What We’ve Been Lead to Believe: How Is It Really Necessary to Clean Your Ear Canals?
Most people are under the impression that earwax is a substance that must be removed with cotton swabs. The reality is that the earwax, medically known as cerumen, is a self-cleaning mechanism naturally produced by the body. The purpose is to lubricate the inner ear, protect the skin in the ear canal, and block dirt and bacteria from causing infections in the ear. Movements of the jaw, such as talking, chewing, and yawning remove most of the wax ton the extent that there is typically no need to clean the ear canal.
Washing the visible parts of the ear with a damp cloth is all most people need to do to keep ears clean and clear of blockage. If the ear feels full, a small amount of baby or mineral oil can be placed in the ear to soften the wax. No other course of action is required. The use of cotton swabs or other pointy objects like bobby pins only serves to push the wax deep into the canal. This can cause infections, perforated eardrums, and significant hearing loss.
There are times when ear wax can accumulate in the ear and cause an impaction. Anyone who suspects an impaction will want to see the doctor for important reasons. The first is that a medical professional is the only person who should be sticking anything into an ear canal. The second reason is that only a doctor can determine if the symptoms indicate an excess of cerumen or are caused by an infection or other medical issues.
Common symptoms include:
- Ringing in the ear
- An earache
- Impaired hearing
These same symptoms can also indicate congestion of the sinuses, the severe flu, vertigo, or an ear infection. Cases of impaction, which are rare, are usually found among people who wear earplugs, those with odd-shaped ear canals, and people who wear hearing aids.
Problems with Ear Candles
Many people use ear candles to remove what they perceive to be excess wax. A cone is placed in the ear and a candle is inserted into the opening of the cone. The regular candle is lit because it is believed that the combination of heat from the candle and suction that occurs when the candle is removed successfully clears out all the earwax.
The Federal Food and Drug Administration (FDA) has determined that this practice is not only ineffective but dangerous. Reports of burns, candle wax dripping into the ear canal and piercing of the inner ear have been recorded.
Ear Wax and Hearing Aids

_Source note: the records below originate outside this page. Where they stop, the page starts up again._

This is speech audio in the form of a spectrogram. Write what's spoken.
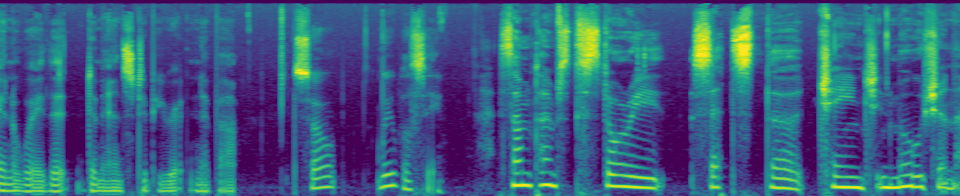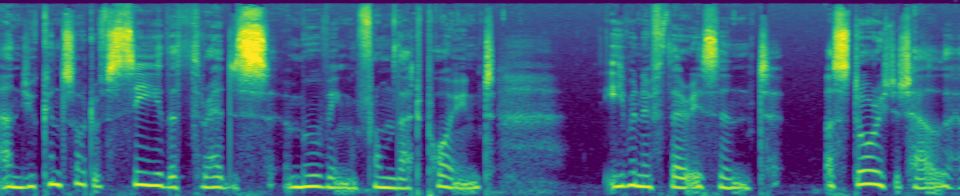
in a way that demands to be written about. So we will see. Sometimes the story sets the change in motion, and you can sort of see the threads moving from that point. Even if there isn't a story to tell,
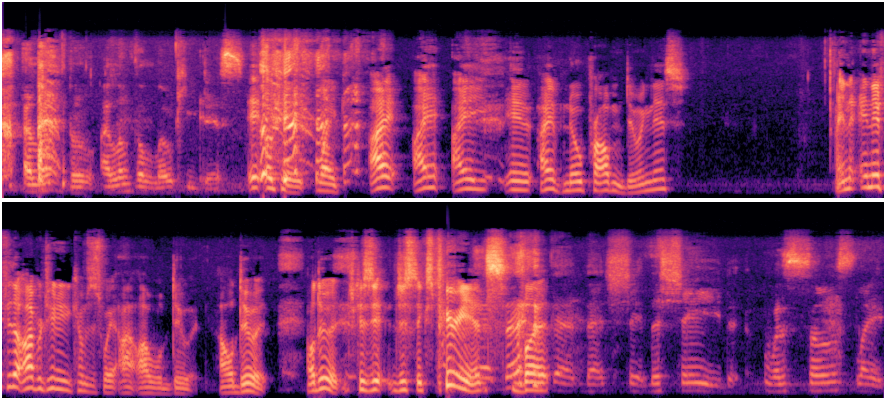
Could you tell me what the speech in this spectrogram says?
I love the I love the low key diss. it, okay, like I, I, I, eh, I have no problem doing this, and and if the opportunity comes this way, I, I will do it. I'll do it. I'll do it because it just experience. that, but that that shade the shade was so slight.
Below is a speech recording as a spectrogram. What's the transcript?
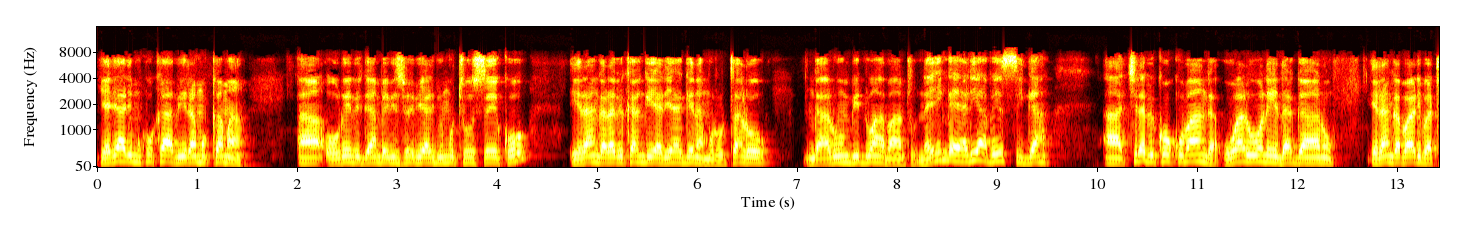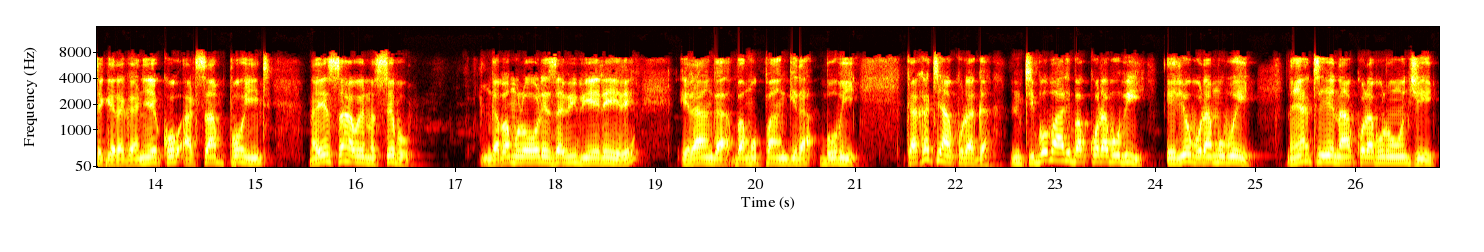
yali ali mu kukaabira mukama. Uh, olw'ebigambo ebizibu ebyali bimutuuseeko era ngaalabika nga yali agenda mu lutalo ng'alumbiddwa abantu. Naye nga yali abeesiga uh, kirabika okubanga waliwo n'endagaano era nga baali bategeraganyeeko at some point. Naye saawa eno sebo nga bamulowoleza bibyereere era nga bamupangira bubi kakati akulaga nti bo baali bakola bubi eri obulamu bwe naye ate ye n'akola bulungi.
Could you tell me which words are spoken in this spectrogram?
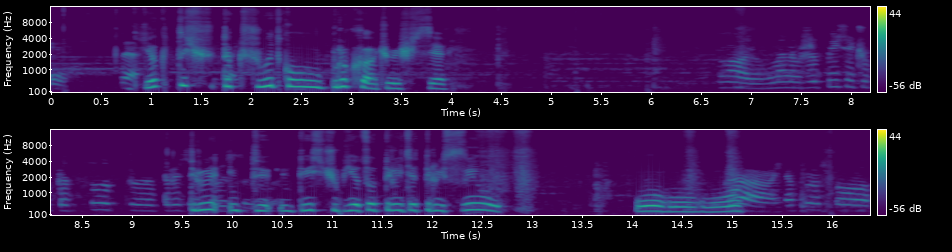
О, все. Як ти ш- так швидко прокачуєшся? Знаю, в мене вже 1533 Три, сили. ти- 1533 сили. Ого. Так, я просто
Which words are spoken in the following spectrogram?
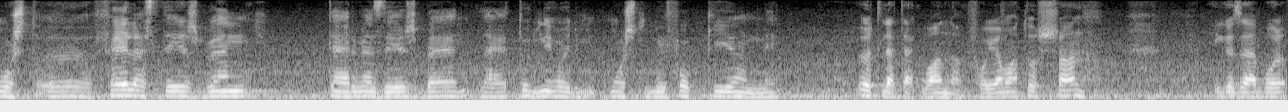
most fejlesztésben, tervezésben lehet tudni, hogy most mi fog kijönni. ötletek vannak folyamatosan, igazából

Those who wear hearing aids that are designed to be invisible in the canal (IIC) or completely in the canal (CIC) are prone to impaction. It is important to note that this fact is not a flaw of the hearing aids, but of the care, people take in maintaining those aids.
Earwax often sticks to the end of hearing aids because they are in the canal and there is a certain amount of vibration while hearing aids are operational. If that wax is not cleaned off the hearing aids every time they are removed from the ear, the canal is susceptible to having more wax in it than is necessary.
Germs and bacteria can also be introduced into the canal which makes people prone to infections as well as impaction. An article regarding CIC hearing aids mentions that they are slightly larger than IIC designs and may make impaction less likely. Consistent and proper cleaning of all types of hearing aids is highly recommended by all manufacturers. The practice will help to prolong the life of the hearing aid(s) and the batteries as well.
A damp cloth is all that is needed to keep ears clean. Use all those cotton swabs for makeup removal, taking off nail polish, or applying ointment to cuts and scrapes. Keep them far away from the ear canal and let the body remove the wax naturally.